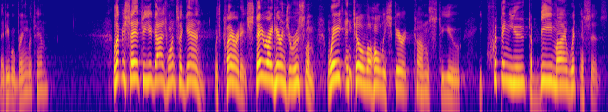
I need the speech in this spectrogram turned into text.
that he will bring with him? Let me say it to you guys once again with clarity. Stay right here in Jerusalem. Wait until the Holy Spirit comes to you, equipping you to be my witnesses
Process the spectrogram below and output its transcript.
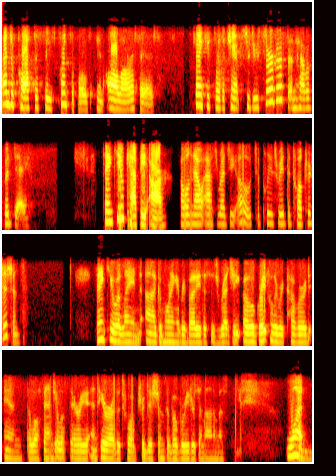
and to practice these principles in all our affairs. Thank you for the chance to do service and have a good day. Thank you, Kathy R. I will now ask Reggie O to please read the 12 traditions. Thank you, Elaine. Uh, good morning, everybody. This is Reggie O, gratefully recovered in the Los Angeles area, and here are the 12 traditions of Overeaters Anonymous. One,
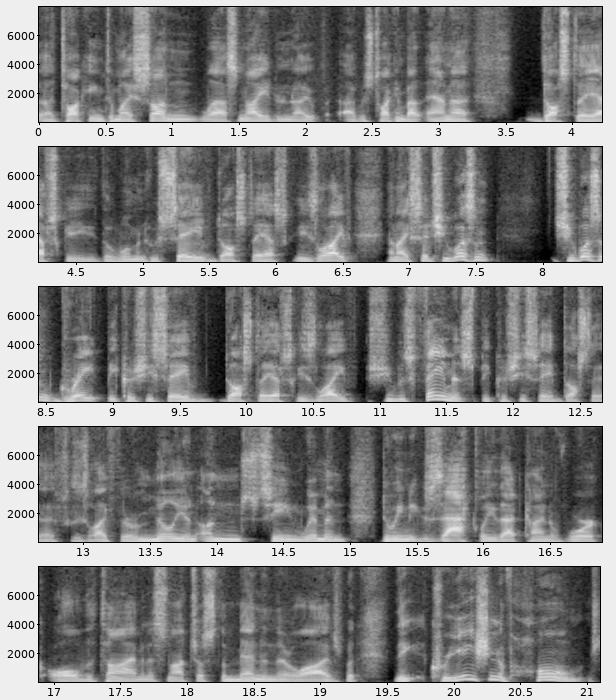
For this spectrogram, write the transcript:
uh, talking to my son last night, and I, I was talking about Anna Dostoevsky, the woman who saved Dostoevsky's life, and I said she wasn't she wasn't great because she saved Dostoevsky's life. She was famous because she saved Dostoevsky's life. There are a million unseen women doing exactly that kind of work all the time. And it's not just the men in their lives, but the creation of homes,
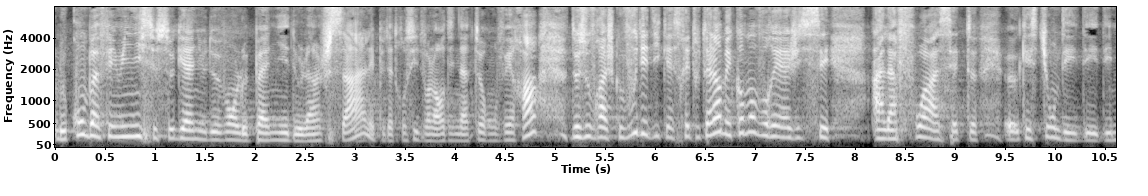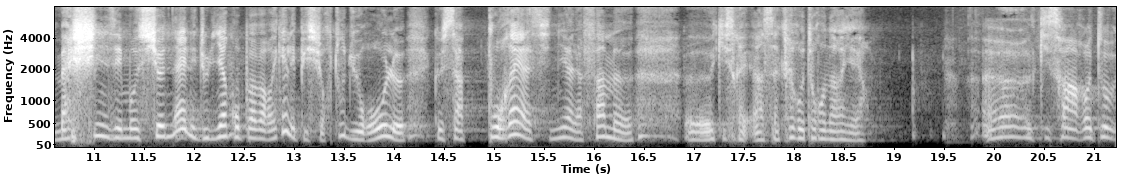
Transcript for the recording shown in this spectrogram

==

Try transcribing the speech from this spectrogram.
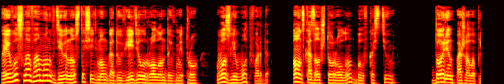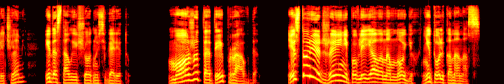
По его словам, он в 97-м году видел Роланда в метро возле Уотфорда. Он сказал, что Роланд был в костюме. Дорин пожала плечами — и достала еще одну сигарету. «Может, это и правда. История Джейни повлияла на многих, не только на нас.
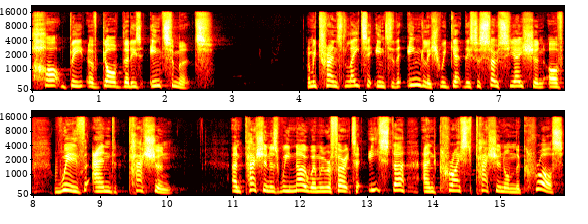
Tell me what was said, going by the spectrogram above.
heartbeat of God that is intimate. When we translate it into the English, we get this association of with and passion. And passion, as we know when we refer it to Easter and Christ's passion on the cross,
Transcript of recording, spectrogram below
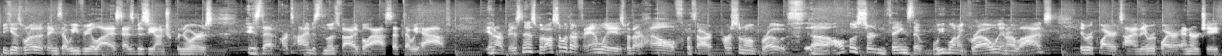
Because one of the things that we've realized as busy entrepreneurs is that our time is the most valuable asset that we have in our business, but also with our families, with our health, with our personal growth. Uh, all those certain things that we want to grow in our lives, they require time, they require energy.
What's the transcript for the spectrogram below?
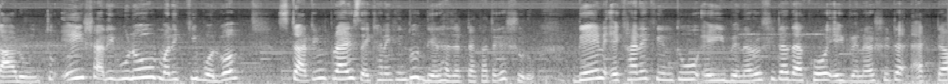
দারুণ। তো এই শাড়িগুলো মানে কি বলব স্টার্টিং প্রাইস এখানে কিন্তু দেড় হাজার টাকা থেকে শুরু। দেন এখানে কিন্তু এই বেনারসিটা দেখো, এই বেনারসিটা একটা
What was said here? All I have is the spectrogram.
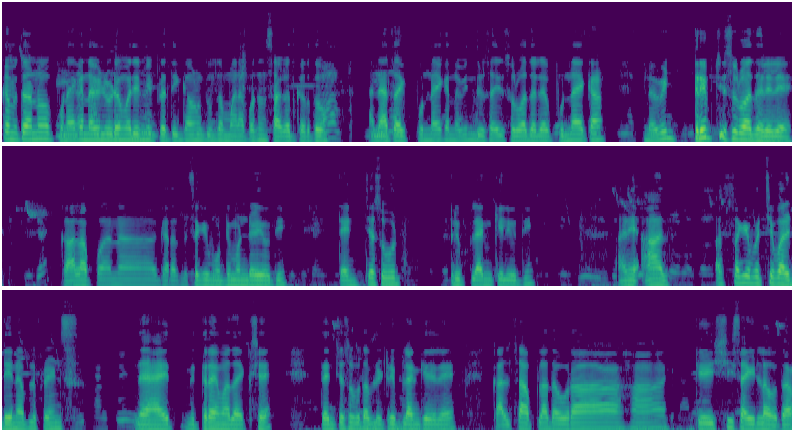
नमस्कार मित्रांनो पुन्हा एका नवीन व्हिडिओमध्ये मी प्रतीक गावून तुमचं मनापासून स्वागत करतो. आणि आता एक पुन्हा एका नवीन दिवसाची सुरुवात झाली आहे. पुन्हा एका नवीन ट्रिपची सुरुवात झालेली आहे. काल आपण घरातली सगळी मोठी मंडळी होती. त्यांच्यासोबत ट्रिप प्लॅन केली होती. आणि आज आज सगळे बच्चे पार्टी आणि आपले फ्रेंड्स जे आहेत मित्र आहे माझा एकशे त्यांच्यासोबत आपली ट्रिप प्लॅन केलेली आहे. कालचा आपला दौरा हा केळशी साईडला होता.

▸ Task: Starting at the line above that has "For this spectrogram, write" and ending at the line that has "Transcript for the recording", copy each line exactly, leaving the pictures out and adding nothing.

▸ Exercise solution:
For this spectrogram, write the transcript:
uh, talking to my son last night, and I, I was talking about Anna Dostoevsky, the woman who saved Dostoevsky's life, and I said she wasn't she wasn't great because she saved Dostoevsky's life. She was famous because she saved Dostoevsky's life. There are a million unseen women doing exactly that kind of work all the time. And it's not just the men in their lives, but the creation of homes,
Transcript for the recording shown in this spectrogram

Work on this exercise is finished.